The World Health Organization (WHO) recommends universal use of the partograph during childbirth. Fistula Care promotes correct and consistent use of the partograph as one of its key fistula prevention initiatives. However, the findings of a 2011 Fistula Care literature review on partograph use in developing countries indicate that rates of use and health provider skills are low.
In light of these findings, Fistula Care and the Maternal Health Task Force convened a meeting of global experts on November 15 –16, 2011, in New York, with the support of the United States Agency for International Development and the Bill and Melinda Gates Foundation. The objectives of the meeting were to review the evidence base for the partograph’s effectiveness, identify barriers to partograph use and feasible strategies for overcoming them, and determine future research needs. Meeting participants included midwives, physicians, researchers, clinical educators, managers of health services, and representatives of relevant professional associations and partners. The meeting focused primarily on the use of the partograph in low-resource settings.
Participants agreed that the partograph is an essential tool for monitoring and managing labor. However, they identified a number of obstacles that stand in the way of the effective use of the tool. Lack of support from the health system was seen as the most important barrier. To be effective, the partograph requires champions within facilities and at the national level to model its importance and to ensure that the necessary resources (financial, human, and supply-related) are allocated to enable providers to use the tool effectively. For example, in many places, facilities lack the financial resources to train providers, and even the most basic requirements, such as partograph forms and blood pressure machines, may be missing.

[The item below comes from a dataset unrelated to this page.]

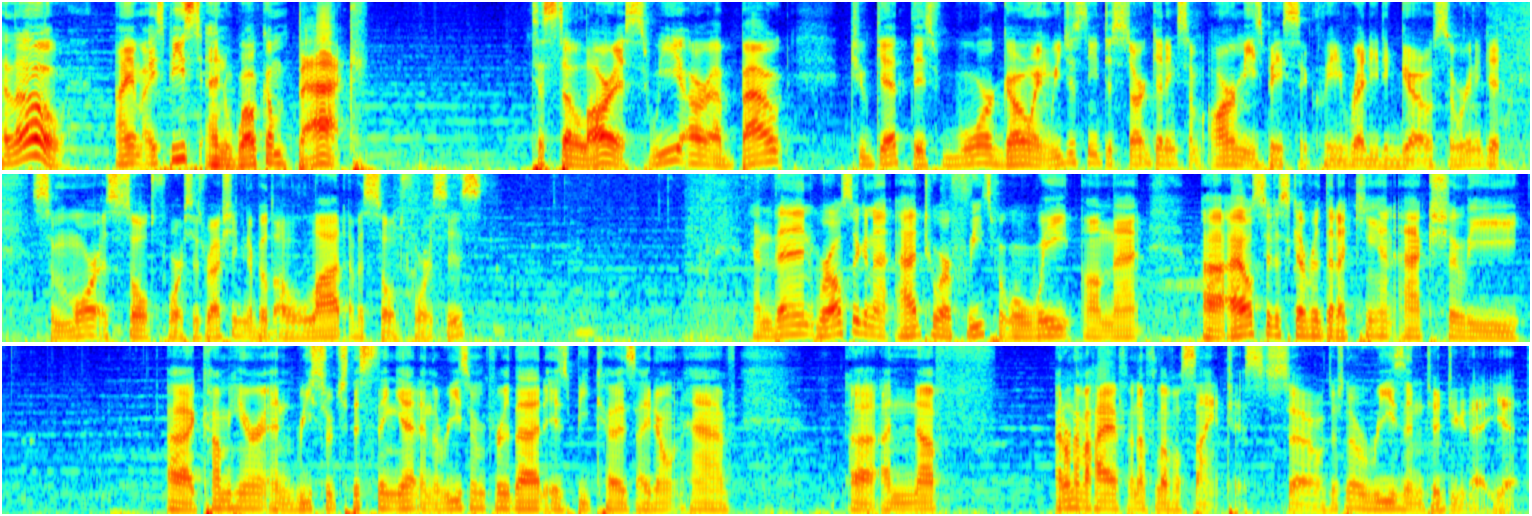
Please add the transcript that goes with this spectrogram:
Hello, I am Ice Beast, and welcome back to Stellaris. We are about to get this war going. We just need to start getting some armies basically ready to go. So we're going to get some more assault forces. We're actually going to build a lot of assault forces. And then we're also going to add to our fleets, but we'll wait on that. Uh, I also discovered that I can't actually uh, come here and research this thing yet, and the reason for that is because I don't have uh, enough, I don't have a high enough level scientist, so there's no reason to do that yet.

Three innovations in partography were presented at the meeting: an electronic partograph on a handheld device, which is under development and field testing by Jhpiego; a “pictorial partograph” for home births, designed for use by traditional birth attendants, skilled birth attendants, and family members and created by LAMB Hospital in Bangladesh (a Fistula Care–supported site); and the World Health Organization’s Safe Birth Checklist, which highlights partograph use as a key intervention and which is being pilot-tested in India.
There was general agreement that future research should focus on improving implementation of the partograph. Health professionals need to know more about effective methods of training, supervision, and maintenance of providers’ clinical skills.
It was a lively and productive meeting. Participants stressed their desire for the main outcome to be an action plan for revitalizing the partograph, to enable it to achieve its potential. Fistula Care will shortly send out a summary of action points to all meeting participants, to galvanize support in advancing the priorities identified by meeting discussions.